Music publishers and artists may finally be seeing some money from the plays their songs get on YouTube.
After a four-year legal battle, the National Music Publishers’ Association reached a settlement in its class action suit against YouTube for copyright infringement.
The resolution means music publishers can receive royalties from YouTube for music appearing in videos by entering a license agreement.
“It’s been a hard road for many songwriters and publishers to get to this place, but we’re finally here where we’ve agreed upon a business model where we can share in the revenue generated from a site that quite honestly, is based on the backs of songwriters and musicians,” NMPA President and Chief Executive David Israelite told American Songwriter.
The license would cover synchronization rights, meaning when a musical work is used with visual elements. It would also bring in a portion of the revenue earned through advertising linked with YouTube videos.
“I think it’s a very significant development because it marks a step forward where songwriters and publishers can work cooperatively with digital media companies as business partners as opposed to the fights that often erupt between us over our rights,” Isrealite said.

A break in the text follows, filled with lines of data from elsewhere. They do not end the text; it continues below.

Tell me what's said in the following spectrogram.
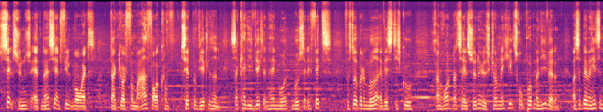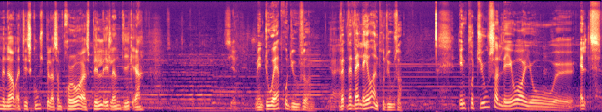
selv synes, at når jeg ser en film, hvor at der er gjort for meget for at komme tæt på virkeligheden, så kan de i virkeligheden have en modsat effekt. Forstået på den måde, at hvis de skulle rende rundt og tale sønderjysk, så ville man ikke helt tro på dem alligevel. Og så bliver man hele tiden mindet om, at det er skuespillere, som prøver at spille et eller andet, de ikke er. Men du er produceren. Hvad, hvad laver en producer? En producer laver jo øh, alt.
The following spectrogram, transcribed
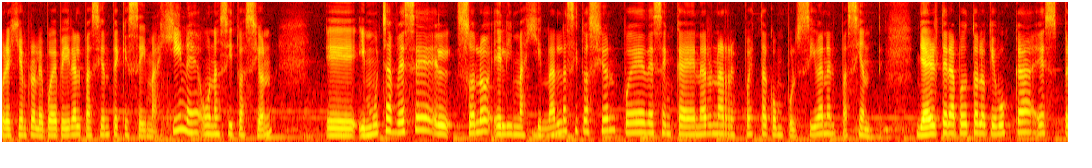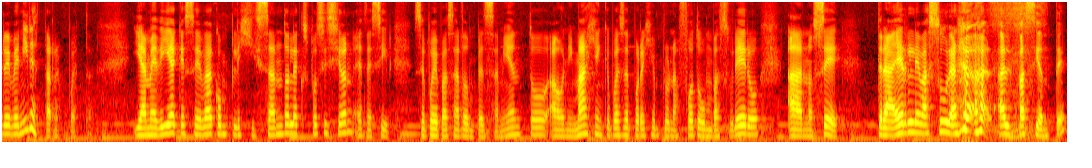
Por ejemplo, le puede pedir al paciente que se imagine una situación eh, y muchas veces el, solo el imaginar la situación puede desencadenar una respuesta compulsiva en el paciente. Ya el terapeuta lo que busca es prevenir esta respuesta. Y a medida que se va complejizando la exposición, es decir, se puede pasar de un pensamiento a una imagen, que puede ser, por ejemplo, una foto de un basurero, a, no sé, traerle basura al paciente,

He sees the settlement as a chance to put aside past differences and focus on becoming better business partners.
The Harry Fox Agency is set to handle these license agreements. Further details on the royalty payments have not been disclosed, but more information regarding licensing will be posted on the HFA and NMPA websites in the weeks to come, according to a statement.

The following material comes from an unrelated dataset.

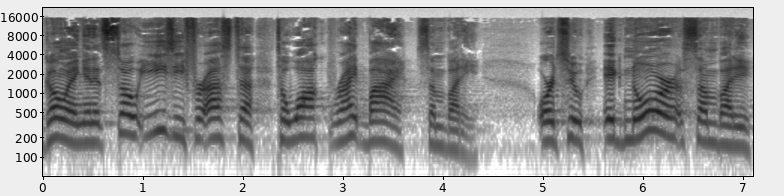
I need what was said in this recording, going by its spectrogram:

Israelite said the first thing publishers and songwriters should do is opt into the agreement and become licensing partners. HFA will work with YouTube to monetize, license, collect and distribute. “That process will start immediately,” he said.
“In response to the ever-changing music landscape, HFA continues to embark upon new and innovative solutions designed to foster commerce. We’re especially thrilled to participate in this industry milestone as it ensures that songwriters are compensated for their works,” President & CEO of HFA Gary Churgin told American Songwriter.
The suit was filed in 2007 on behalf of 3,000 independent music publishers. Music publishers owned by the EMI Music Group, Warner Music Group, Universal Music Group and Sony Music Entertainment fall under their own already-existing licensing agreements with YouTube.
Israelite explained that in the past, anytime a video was posted on YouTube and Google, who owns YouTube, did not have a licence for the music, no ads would be placed on the site and no revenue could be generated. However, NMPA said that copyright was still being infringed because the music was posted without permission.
The new agreement allows for legal monetization and shared revenue with those who created the music.
“I don’t think that overnight this becomes a replacement for selling CDs,” Israelite said, “but it’s the beginning of transitioning to the new world where these types of sites that are so popular can become a significant revenue stream for songwriters.”